Excerpts from a dataset:
* * * *
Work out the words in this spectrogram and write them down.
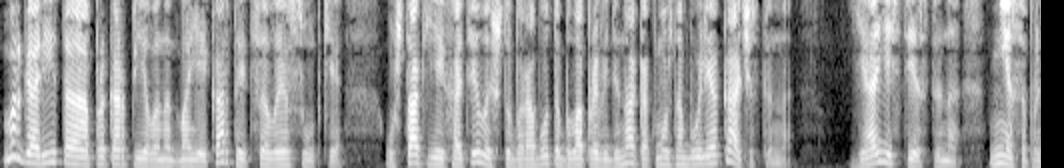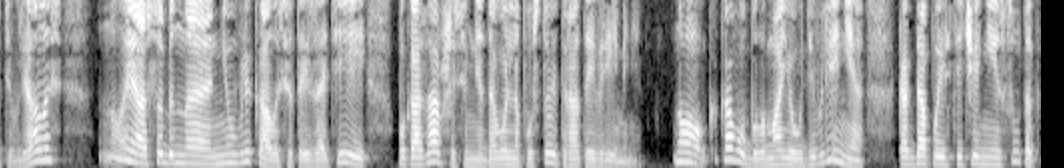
Маргарита прокорпела над моей картой целые сутки. Уж так ей хотелось, чтобы работа была проведена как можно более качественно. Я, естественно, не сопротивлялась, но и особенно не увлекалась этой затеей, показавшейся мне довольно пустой тратой времени. Но каково было мое удивление, когда по истечении суток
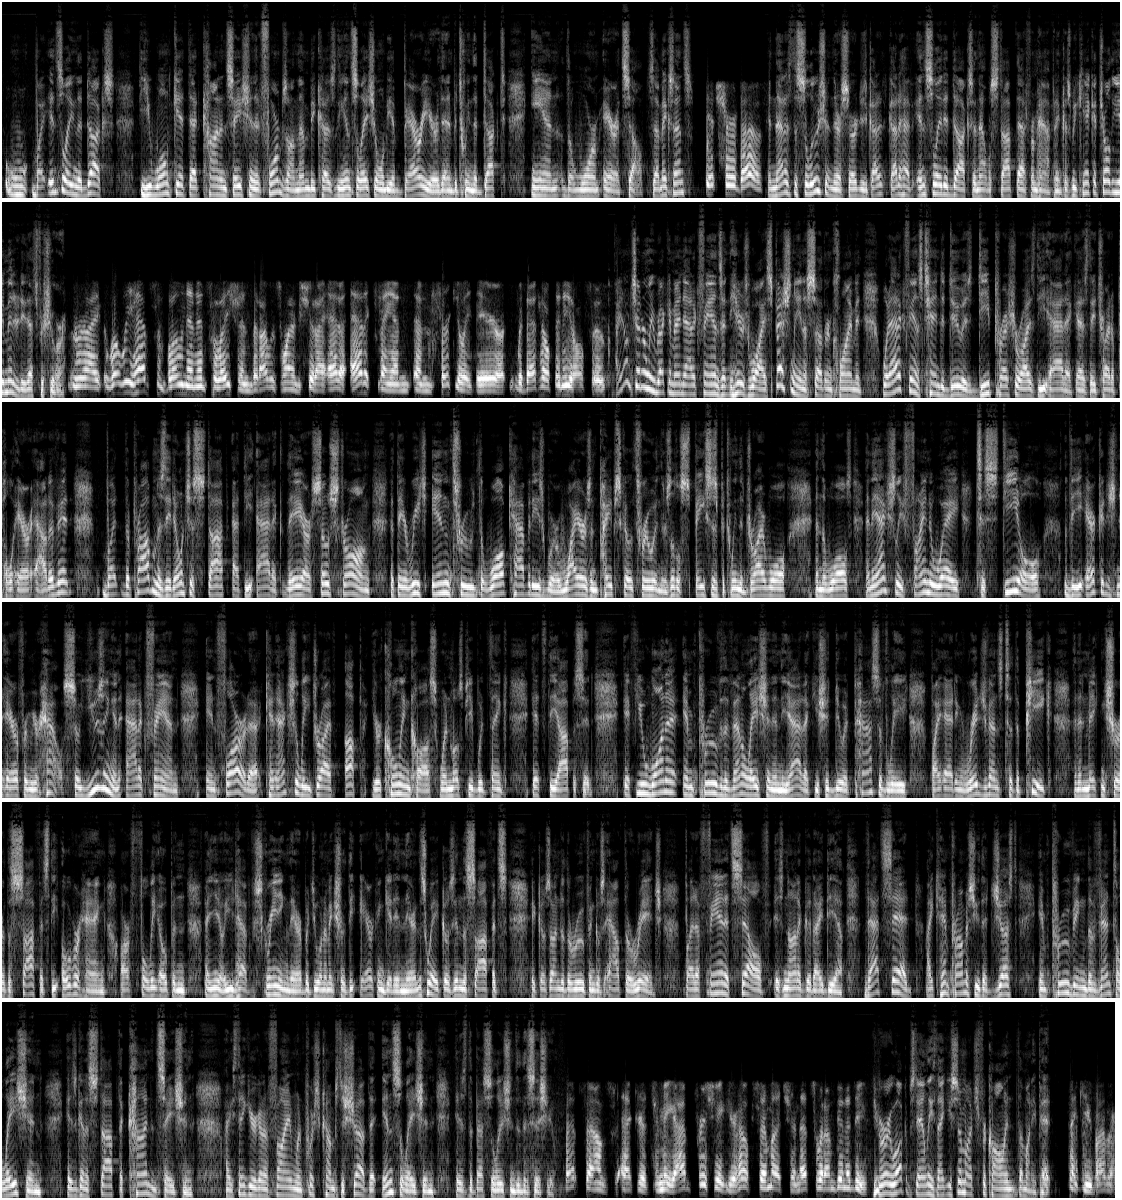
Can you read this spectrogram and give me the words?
by insulating the ducts, you won't get that condensation that forms on them because the insulation will be a barrier then between the duct and the warm air itself. Does that make sense? It sure does. And that is the solution there, sir. You've got to, got to have insulated ducts, and that will stop that from happening because we can't control the humidity, that's for sure. Right. Well, we have some blown in insulation, but I was wondering should I add an attic fan and circulate the air? Would that help any also? I don't generally recommend attic fans, and here's why. Especially in a southern climate, what attic fans tend to do is depressurize the attic as they try to pull air out of it. But the problem is they don't just stop at the attic. They are so strong that they reach in through the wall cavities where wires and pipes go through, and there's little spaces between the drywall and the walls, and they actually find a way to steal the air conditioned air from your house. So using an attic fan in Florida can actually drive up your cooling costs when most people would think it's the opposite. If you want to improve the ventilation in the attic, you should do it passively by adding ridge vents to the peak and then making sure the soffits, the overhang, are fully open. And you know, you'd have screening there, but you want to make sure the air can get in there. And this way it goes in the soffits, it goes under the roof and goes out the ridge. But a fan itself is not a good idea. That said, I can promise you that just improving the ventilation is going to stop the condensation. I think you're going to find when push comes to shove that insulation is the best solution to this issue. That sounds accurate to me. I appreciate your help so much, and that's what I'm going to do. You're very welcome, Stanley. Thank you so much for calling the Money Pit. Thank you. Bye bye.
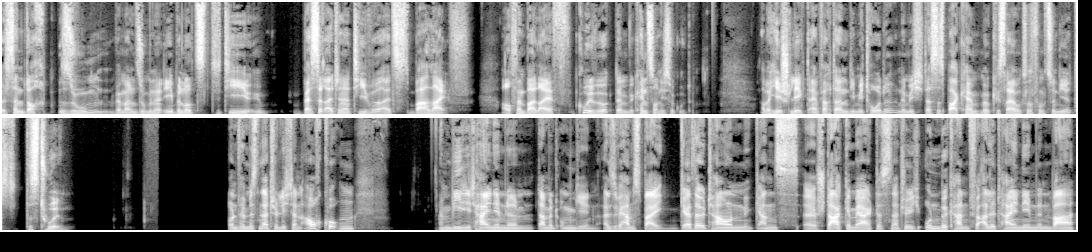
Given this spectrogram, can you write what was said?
ist dann doch Zoom, wenn man Zoom in der E benutzt, die bessere Alternative als Bar Live. Auch wenn Bar Live cool wirkt, denn wir kennen es noch nicht so gut. Aber hier schlägt einfach dann die Methode, nämlich dass das Barcamp möglichst reibungslos funktioniert, das Tool. Und wir müssen natürlich dann auch gucken, wie die Teilnehmenden damit umgehen. Also wir haben es bei Gathertown ganz äh, stark gemerkt, dass es natürlich unbekannt für alle Teilnehmenden war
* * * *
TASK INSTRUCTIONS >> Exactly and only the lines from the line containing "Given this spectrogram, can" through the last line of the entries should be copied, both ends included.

RESPONSE AREA >>
Given this spectrogram, can you write what was said?
ist dann doch Zoom, wenn man Zoom in der E benutzt, die bessere Alternative als Bar Live. Auch wenn Bar Live cool wirkt, denn wir kennen es noch nicht so gut. Aber hier schlägt einfach dann die Methode, nämlich dass das Barcamp möglichst reibungslos funktioniert, das Tool. Und wir müssen natürlich dann auch gucken, wie die Teilnehmenden damit umgehen. Also wir haben es bei Gathertown ganz äh, stark gemerkt, dass es natürlich unbekannt für alle Teilnehmenden war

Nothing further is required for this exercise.